BEGIN Source data

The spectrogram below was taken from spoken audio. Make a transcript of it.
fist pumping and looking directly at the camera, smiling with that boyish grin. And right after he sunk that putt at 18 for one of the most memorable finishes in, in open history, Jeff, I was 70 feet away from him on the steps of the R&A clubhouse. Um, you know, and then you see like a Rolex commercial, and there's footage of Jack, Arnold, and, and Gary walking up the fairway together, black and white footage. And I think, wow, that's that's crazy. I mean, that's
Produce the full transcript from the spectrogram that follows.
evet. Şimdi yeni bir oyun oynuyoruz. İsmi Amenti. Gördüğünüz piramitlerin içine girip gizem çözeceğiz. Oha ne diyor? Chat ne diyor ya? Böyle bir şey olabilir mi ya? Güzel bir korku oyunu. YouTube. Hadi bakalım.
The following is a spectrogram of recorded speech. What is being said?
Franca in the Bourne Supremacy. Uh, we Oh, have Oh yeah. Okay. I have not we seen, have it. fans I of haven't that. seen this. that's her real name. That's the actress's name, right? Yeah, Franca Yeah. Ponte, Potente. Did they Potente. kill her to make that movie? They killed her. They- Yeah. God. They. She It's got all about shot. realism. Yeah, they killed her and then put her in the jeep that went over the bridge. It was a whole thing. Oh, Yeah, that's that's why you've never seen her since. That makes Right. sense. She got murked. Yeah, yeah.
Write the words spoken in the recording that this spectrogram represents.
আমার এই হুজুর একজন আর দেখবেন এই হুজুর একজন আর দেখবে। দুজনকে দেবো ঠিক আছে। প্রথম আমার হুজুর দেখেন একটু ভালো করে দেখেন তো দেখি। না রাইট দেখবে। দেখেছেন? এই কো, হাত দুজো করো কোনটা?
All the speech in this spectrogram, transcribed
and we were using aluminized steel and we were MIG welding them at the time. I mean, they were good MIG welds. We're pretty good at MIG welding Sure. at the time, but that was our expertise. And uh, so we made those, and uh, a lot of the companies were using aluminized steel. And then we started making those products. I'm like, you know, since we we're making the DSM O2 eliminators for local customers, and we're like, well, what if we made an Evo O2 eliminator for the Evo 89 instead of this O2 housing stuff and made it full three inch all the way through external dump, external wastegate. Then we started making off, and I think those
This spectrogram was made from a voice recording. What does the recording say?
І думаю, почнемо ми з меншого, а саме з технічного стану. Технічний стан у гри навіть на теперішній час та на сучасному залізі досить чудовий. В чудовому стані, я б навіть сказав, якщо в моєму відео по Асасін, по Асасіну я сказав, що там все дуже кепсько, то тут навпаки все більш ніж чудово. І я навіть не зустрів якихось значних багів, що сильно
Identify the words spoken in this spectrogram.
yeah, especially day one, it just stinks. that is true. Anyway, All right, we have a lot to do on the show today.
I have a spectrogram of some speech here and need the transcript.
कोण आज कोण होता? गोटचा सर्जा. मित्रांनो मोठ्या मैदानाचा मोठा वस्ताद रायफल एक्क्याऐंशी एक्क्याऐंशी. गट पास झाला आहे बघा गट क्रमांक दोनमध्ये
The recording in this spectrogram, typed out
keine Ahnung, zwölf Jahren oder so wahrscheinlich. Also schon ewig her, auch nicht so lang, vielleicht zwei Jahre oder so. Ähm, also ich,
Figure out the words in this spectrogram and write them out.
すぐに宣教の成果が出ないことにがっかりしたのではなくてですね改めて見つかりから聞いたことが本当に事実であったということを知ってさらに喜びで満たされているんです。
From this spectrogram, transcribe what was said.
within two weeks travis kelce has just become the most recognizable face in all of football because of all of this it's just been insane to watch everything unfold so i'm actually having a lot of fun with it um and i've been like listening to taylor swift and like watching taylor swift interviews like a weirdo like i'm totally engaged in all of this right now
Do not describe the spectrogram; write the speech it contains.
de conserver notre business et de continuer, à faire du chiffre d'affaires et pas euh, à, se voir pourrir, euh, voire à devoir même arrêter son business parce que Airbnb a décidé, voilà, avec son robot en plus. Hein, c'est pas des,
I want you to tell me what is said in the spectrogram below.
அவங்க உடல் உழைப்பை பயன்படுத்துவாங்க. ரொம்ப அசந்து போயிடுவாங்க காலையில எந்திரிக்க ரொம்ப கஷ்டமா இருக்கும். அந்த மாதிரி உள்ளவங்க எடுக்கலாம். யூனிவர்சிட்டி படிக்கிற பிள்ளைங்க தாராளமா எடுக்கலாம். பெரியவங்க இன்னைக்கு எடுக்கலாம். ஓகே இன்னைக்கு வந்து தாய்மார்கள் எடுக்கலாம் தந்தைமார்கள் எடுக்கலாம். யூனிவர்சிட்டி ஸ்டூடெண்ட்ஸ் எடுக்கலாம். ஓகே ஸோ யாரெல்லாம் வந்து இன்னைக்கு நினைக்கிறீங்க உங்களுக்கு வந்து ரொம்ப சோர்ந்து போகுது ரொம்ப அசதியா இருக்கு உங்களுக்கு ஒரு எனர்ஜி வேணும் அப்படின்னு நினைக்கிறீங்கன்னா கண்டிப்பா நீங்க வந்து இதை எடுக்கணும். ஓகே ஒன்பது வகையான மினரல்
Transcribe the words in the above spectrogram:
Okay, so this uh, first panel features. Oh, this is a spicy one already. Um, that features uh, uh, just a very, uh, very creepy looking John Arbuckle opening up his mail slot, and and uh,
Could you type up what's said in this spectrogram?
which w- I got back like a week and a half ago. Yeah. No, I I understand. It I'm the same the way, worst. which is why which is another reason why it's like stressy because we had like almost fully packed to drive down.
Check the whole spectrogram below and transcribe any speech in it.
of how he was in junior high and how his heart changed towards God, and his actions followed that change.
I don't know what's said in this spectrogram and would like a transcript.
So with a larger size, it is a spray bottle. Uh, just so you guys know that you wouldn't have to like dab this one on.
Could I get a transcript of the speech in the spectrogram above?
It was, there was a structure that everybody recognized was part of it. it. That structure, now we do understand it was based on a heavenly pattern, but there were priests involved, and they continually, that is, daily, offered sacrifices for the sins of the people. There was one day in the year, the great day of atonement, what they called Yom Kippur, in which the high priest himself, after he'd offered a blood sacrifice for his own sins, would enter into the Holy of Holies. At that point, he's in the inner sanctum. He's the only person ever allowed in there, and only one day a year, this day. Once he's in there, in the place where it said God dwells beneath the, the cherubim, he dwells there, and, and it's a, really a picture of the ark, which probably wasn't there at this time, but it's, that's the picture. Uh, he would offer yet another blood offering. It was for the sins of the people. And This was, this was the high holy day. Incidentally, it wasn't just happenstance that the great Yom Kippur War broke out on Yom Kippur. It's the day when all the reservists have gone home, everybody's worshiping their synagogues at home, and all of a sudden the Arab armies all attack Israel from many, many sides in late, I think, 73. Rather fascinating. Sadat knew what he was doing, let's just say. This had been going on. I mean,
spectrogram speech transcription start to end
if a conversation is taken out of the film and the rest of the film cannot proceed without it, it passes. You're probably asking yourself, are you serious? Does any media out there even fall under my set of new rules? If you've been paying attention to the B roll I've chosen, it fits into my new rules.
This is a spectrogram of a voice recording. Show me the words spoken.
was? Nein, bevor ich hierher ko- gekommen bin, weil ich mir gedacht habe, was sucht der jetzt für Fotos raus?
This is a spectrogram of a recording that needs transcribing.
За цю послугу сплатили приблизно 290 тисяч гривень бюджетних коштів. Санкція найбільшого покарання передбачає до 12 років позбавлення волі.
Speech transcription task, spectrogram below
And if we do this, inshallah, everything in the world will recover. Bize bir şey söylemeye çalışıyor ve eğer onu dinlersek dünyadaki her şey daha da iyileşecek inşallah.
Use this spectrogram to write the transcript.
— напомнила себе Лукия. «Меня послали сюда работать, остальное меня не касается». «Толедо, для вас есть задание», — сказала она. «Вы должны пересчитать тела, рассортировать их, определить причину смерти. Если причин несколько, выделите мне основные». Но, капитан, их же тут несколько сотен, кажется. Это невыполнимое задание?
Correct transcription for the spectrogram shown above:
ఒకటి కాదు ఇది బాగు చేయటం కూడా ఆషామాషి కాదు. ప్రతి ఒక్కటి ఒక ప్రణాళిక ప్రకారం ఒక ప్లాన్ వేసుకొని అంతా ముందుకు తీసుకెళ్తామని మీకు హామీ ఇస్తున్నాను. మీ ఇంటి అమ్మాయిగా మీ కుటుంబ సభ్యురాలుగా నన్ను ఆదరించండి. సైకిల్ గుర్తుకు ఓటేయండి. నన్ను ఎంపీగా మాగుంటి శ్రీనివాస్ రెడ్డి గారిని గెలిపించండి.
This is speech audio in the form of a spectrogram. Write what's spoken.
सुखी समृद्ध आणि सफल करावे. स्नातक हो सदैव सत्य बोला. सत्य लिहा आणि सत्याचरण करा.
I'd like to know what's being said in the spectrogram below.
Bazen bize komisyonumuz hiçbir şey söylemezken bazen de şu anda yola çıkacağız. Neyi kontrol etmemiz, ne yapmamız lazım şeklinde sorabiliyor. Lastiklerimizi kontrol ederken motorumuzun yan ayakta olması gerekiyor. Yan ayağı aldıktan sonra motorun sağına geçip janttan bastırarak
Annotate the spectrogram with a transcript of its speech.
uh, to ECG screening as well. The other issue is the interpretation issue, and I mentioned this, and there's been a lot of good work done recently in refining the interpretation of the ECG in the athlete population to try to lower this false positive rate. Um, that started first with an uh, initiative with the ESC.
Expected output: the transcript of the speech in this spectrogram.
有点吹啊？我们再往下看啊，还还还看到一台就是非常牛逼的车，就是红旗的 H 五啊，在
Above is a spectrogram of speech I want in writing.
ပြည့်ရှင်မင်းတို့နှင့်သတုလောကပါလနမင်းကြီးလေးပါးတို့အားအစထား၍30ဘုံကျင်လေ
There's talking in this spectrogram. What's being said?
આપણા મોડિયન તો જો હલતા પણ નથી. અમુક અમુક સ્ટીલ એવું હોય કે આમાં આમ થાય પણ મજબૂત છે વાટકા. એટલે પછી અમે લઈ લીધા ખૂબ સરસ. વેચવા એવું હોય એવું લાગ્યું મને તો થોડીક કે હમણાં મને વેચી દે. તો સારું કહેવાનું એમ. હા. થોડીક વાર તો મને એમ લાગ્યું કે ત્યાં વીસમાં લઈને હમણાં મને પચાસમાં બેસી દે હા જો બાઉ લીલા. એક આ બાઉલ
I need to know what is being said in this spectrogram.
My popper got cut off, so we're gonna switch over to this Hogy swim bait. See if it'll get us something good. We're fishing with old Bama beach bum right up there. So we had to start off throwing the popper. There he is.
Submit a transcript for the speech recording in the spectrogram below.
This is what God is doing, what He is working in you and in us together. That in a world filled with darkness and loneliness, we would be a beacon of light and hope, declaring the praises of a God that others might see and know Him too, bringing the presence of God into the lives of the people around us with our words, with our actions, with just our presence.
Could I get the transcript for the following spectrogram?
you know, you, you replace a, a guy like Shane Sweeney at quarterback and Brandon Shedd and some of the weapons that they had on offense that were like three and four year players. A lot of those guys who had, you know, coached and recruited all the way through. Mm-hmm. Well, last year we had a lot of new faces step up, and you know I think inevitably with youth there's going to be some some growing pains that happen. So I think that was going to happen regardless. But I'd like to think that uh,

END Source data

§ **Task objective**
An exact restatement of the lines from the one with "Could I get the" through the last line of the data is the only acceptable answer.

§ **Answer to this problem**
Could I get the transcript for the following spectrogram?
you know, you, you replace a, a guy like Shane Sweeney at quarterback and Brandon Shedd and some of the weapons that they had on offense that were like three and four year players. A lot of those guys who had, you know, coached and recruited all the way through. Mm-hmm. Well, last year we had a lot of new faces step up, and you know I think inevitably with youth there's going to be some some growing pains that happen. So I think that was going to happen regardless. But I'd like to think that uh,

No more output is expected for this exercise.